              The Great Famine of 1315 to 1317 and the Bubonic Plague of 1346 to 1353 had a devastating effect on the population of Europe.  The plague is estimated to have killed between 75 and 200 million people, or between 30 and 60 percent of the European population. During the 1400s and 1500s, the population slowly recovered, and increased demand for food. Urbanization increased in the 1500s and this placed pressure on the price of commodities.  Evidence from Earl Hamilton showed that the prices of agricultural goods increased faster than the prices of non-agricultural goods during the 1500s making it likely that population growth was a contributing factor to the Price Revolution. But were increases in population the sole cause?

              The Price Revolution was a sustained increase in prices that lasted over a century, and it seems unlikely that population growth alone could have produced this inflation.  After all, as Milton Friedman famously said, “Inflation is always and everywhere a monetary phenomenon.” During the 1400s gold and silver were scarce in Europe, and prices were stable. Europeans began searching for gold and silver and discovered new mines in central Europe.  European output of silver doubled between 1470 and 1520, and when the mine at Joachimsthal was found in 1516, silver output increased even more.

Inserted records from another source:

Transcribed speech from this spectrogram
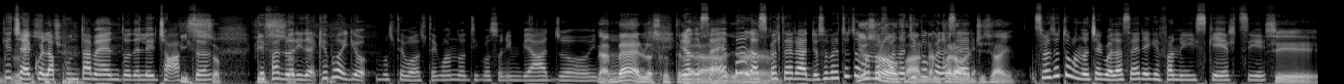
Che c'è quell'appuntamento delle chat Fisso, che fisso. fanno ridere. Che poi io molte volte quando tipo sono in viaggio in, È bello ascoltare in radio. è bello eh. ascoltare radio, soprattutto Io quando fanno fan tipo quella serie. oggi, sai. Soprattutto quando c'è quella serie che fanno gli scherzi. Sì.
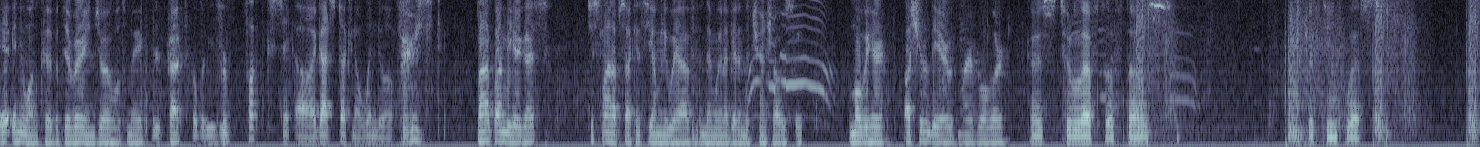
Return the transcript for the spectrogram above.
A- anyone could, but they're very enjoyable to make. They're practical but easy. For fuck's sake. Oh, I got stuck in a window at first. Line up on me here, guys. Just line up so I can see how many we have, and then we're gonna get in the trench, obviously. I'm over here. I'll shoot in the air with my revolver. Goes to the left of those. 15th west. Vive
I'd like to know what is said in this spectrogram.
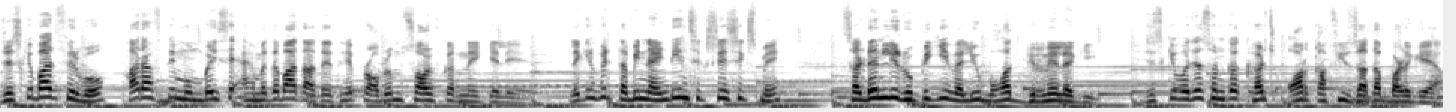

              One of the causes of European exploration of Asia and the discovery of America was a search for gold and silver.  The Portuguese went around the continent of Africa to reach Asia, and Christopher Columbus thought he could cross the Atlantic Ocean and reach China.  A terrestrial globe, created by Martin Behaim in 1492 still exists, and shows an ocean lying between Europe and China with nothing in between. So people thought they could cross the ocean to China, but they didn’t know how long it would take. Columbus discovered the globe was incorrect when he discovered America.  Europeans took what gold they could from the Aztecs when they conquered them in 1521, but the greatest discoveries came from the silver mines in Zacatecas, Guanajuato and Taxco in Mexico, and the Potosí mine in Bolivia.

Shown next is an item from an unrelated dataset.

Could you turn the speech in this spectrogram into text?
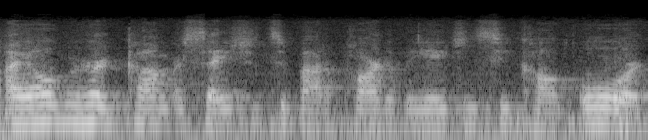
I overheard conversations about a part of the agency called ORD,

              Europe succeeded in finding new gold and silver, and silver production increased dramatically. Silver production increased, rising from 7 million ounces per annum between 1493 and 1600 to 13 million ounces in the 1600s, 18 million ounces in the 1700s, and 51 million ounces in the 1800s.  60% of global sliver production came from South America (Bolivia and Peru) in the 1500s and 62% in the 1600s.  After 1700, however, North America produced the largest share of silver, producing 57% in the 1700s and 62% in the 1800s. Mexico was the primary producer in the world between 1700 and 1850.  Then the Comstock Lode was discovered, and production was split equally between the United States and Mexico. South America’s portion fell to 33% in the 1700s and 20% in the 1800s.

The Riches of Potosí

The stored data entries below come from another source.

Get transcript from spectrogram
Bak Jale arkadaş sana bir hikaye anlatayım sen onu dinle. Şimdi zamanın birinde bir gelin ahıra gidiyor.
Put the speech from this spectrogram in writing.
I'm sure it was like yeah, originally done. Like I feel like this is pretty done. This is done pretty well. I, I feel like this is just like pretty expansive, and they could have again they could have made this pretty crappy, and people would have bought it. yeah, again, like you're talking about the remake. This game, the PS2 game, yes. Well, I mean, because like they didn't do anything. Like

              Silver was discovered in Potosí in 1545.  It is one of the highest cities in the world at 4,090 meters (13,420 feet).  At its height in the 1500s, the city included 200,000 people, making it one of the largest cities on the earth. The patio process, which used mercury amalgamation to extract silver from low grade ores was introduced in the late 1500s, and as can be seen in Figure 2, this dramatically increased production.  Silver production gradually declined, but at its height, the majority of silver produced each year came from Potosí.  Some of the silver went to Spain, but large shipments of silver also went to Acapulco where it joined the Spanish galleons headed for China to pay for goods that were exported to Europe.


Figure 2.  Silver production at Potosi, 1549 to 1735

              The silver from Peru and Mexico flowed to Spain which used it to pay for the goods they imported from the rest of Europe.  Figure 3 illustrates consumer prices in France, Germany, the United Kingdom, and the Netherlands between 1500 and 1700.  Inflation was similar in these countries between 1500 and 1600.  Some monarchs added to the inflation by debasing the currency.  King Henry VIII treated the English currency even worse than he treated his wives.  He paid for his lavish style of living and foreign wars by reducing the silver in the currency from 92.5% in 1544 to 25% in 1551. King Henry VIII left it to his successor to restore the currency to its unadulterated form.